The specialist asked pointedly if stop-loss is going away, and the chairman answered simply: “No.”
After some laughter, the chairman voiced his opinion of the practice. “I’d like to see stop-loss go away tomorrow if I could,” Mullen said, but current troop levels make it critical to maintaining unit integrity in the war.
About 12,000 soldiers have not been allowed to leave at the end of their contracts, Mullen said. That number will grow over the next few years, he said, and will continue to grow until the Army grows its numbers. Given the current needs and troop strength, Mullen said, he doesn’t see an end soon to the stop-loss policy.
Mullen also was asked about the quality of Army barracks.
“We have a history … of not investing well enough in our barracks. And the message I get from you and many others is that’s not going to work for much longer” he said. “We’ve got an awful lot of money poised to invest in barracks over the next four to five years. That doesn’t help you with where you’re living right now, and I understand that.”
The chairman said the Army is going to have to build and continue to invest in the care of its living quarters.
After the all-hands meeting, the chairmen spent the morning talking with various levels of leaders in roundtable discussions and at a working lunch. He followed that up with a visit to the Wounded Warrior Brigade here. There, he visited social workers in the clinic, as well as troops and staff. Nearly 800 soldiers are in the brigade, which cares for troops who require longer-term medical care than their units can facilitate.
Afterward, Mullen saw first-hand the latest in computer-generated, scenario-driven leadership-development training at the Battle Command Training Center. The multi-million-dollar complex of 10 buildings offers the latest in Army technology aimed at helping leaders work through decision-making scenarios, as well as access sensitive and classified tactics that are fed from the battlefield to the center. Commanders can use the data to drive training scenarios for their units before deploying.

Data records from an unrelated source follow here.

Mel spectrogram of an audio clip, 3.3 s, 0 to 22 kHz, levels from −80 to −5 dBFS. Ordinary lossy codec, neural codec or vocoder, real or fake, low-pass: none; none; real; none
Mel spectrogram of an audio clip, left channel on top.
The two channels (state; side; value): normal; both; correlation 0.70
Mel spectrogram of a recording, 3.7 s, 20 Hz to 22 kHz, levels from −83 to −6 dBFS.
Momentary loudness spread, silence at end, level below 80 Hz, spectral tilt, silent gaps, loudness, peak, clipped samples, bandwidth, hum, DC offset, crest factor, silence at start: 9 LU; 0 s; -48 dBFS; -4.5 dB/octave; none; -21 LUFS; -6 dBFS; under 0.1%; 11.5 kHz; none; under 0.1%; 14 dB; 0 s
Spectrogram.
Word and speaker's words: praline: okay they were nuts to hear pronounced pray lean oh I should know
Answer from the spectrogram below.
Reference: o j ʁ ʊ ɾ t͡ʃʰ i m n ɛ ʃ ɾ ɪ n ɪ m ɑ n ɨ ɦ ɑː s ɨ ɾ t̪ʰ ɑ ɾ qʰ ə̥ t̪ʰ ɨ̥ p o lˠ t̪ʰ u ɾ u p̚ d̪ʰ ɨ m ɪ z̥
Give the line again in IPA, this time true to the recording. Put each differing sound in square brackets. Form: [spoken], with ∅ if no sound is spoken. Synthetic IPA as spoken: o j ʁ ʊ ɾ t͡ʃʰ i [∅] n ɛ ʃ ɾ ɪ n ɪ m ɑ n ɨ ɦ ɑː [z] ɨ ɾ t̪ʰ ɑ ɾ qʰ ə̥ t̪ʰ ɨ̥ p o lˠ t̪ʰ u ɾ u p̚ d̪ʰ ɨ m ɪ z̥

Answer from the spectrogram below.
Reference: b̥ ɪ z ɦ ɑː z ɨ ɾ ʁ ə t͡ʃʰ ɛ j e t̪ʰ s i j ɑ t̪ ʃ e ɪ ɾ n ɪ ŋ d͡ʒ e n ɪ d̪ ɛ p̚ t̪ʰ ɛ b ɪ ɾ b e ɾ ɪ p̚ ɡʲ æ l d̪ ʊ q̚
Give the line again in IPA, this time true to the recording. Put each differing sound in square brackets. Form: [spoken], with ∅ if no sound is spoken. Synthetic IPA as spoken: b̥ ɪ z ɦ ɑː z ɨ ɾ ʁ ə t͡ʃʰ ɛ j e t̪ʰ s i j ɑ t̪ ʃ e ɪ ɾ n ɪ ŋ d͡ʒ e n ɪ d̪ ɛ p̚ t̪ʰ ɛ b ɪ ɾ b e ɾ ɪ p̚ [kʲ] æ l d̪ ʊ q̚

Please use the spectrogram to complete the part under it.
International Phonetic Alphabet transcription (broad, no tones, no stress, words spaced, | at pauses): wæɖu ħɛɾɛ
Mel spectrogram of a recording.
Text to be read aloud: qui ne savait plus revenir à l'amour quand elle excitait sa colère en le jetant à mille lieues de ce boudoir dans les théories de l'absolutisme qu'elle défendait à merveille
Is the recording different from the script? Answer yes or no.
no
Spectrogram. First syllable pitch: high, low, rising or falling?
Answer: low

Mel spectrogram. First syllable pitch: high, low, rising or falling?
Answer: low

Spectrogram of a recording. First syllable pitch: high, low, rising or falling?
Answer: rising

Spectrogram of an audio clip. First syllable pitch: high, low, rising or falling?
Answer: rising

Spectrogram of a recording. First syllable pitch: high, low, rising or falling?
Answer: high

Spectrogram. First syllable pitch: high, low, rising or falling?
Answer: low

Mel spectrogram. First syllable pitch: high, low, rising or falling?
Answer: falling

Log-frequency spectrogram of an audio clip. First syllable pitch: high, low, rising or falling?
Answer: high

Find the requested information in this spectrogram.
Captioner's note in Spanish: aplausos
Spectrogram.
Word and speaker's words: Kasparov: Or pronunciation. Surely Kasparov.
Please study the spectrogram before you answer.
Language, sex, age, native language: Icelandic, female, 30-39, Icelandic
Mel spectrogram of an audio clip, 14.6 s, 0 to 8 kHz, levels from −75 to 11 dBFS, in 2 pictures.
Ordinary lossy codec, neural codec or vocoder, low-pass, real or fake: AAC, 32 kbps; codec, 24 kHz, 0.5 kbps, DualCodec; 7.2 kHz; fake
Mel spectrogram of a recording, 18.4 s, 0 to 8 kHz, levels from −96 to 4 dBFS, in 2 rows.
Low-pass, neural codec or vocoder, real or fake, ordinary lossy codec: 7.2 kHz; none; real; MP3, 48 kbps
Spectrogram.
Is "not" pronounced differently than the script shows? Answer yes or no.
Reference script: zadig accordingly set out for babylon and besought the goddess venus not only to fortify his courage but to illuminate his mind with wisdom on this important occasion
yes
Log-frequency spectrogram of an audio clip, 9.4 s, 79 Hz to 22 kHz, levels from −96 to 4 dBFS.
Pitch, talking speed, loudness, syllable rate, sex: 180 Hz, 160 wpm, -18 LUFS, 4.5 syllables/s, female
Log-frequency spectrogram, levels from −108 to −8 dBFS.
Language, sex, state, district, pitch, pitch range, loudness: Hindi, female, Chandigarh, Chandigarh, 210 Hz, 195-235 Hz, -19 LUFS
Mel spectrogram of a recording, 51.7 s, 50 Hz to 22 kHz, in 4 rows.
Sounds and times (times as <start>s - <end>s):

He rounded out the day by visiting the oldest and newest barracks on post, talking with soldiers in each and surveying their living conditions.